Applique Quilt Book Winners!

Sarah Vanderburgh and Delys are the two lucky winners of Kay's Book Easy Applique Blocks. Don't give up if you didn't win, just hop over to Kay's blog and follow her Book Tour because today she's with quilter extraordinaire Gina Halliday and Gina is giving away a book too!

Thank you for signing up for this great book giveaway and stay tuned for more!

Spring Cleaning!

We are at it again! This is part of the ongoing saga of a small (poorly insulated) house in Alaska and my never ending love of changing things. It is only slightly quilting related because I *may* be moving my quilting stuff to another part of the house soon (as in: out of the living room, bedroom and garage :)

We started with a "sort out" of stuff that's been untouched since dinosaurs roamed Alaska, and have moved on to insulating. Have I ever mentioned how much I hate fiberglass insulation? I love the foamboard insulation (as you might have seen in my Cheap Sewing & Quilting Table Tutorial) but oh how I hate fiberglass! I start itching the minute I even *think* about fiberglass!

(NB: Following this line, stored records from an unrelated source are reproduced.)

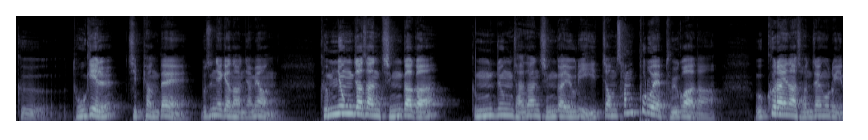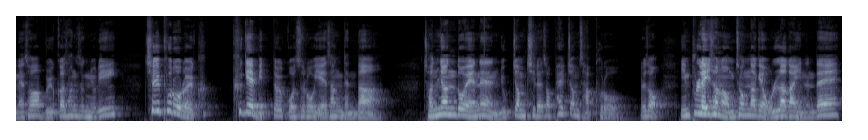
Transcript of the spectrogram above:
그 독일 지표인데 무슨 얘기가 나왔냐면 금융자산 증가가 금융자산 증가율이 2.3%에 불과하다. 우크라이나 전쟁으로 인해서 물가 상승률이 7%를 크 게 밑돌 것으로 예상된다. 전년도에는 6.7에서 8.4%. 그래서 인플레이션은 엄청나게 올라가 있는데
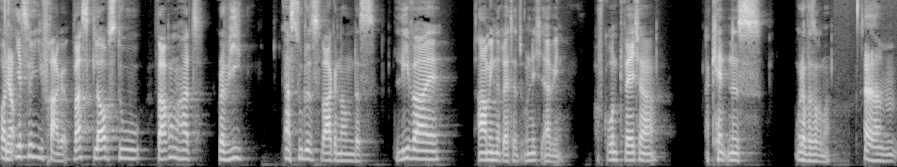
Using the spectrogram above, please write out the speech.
Und Ja. jetzt die Frage, was glaubst du, warum hat, oder wie hast du das wahrgenommen, dass Levi Armin rettet und nicht Erwin? Aufgrund welcher Erkenntnis oder was auch immer? Ähm,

I've insulated before, helping friends, then insulated my two cabins that I bought (and sold) here in Seward, and slowly we've been insulating Tom's old house. See me covered head to toe when I was doing one of the cabins? LOL! A (former) friend had promised to come help me and never showed, so I did it all myself, from ceiling to walls, and vapor barrier too. The folks at the local home improvement store know me by name! I propped my little camera up on a stump and put the self timer on to take this pic - I was so proud of myself for getting that job done!

Have you gotten the spring cleaning bug?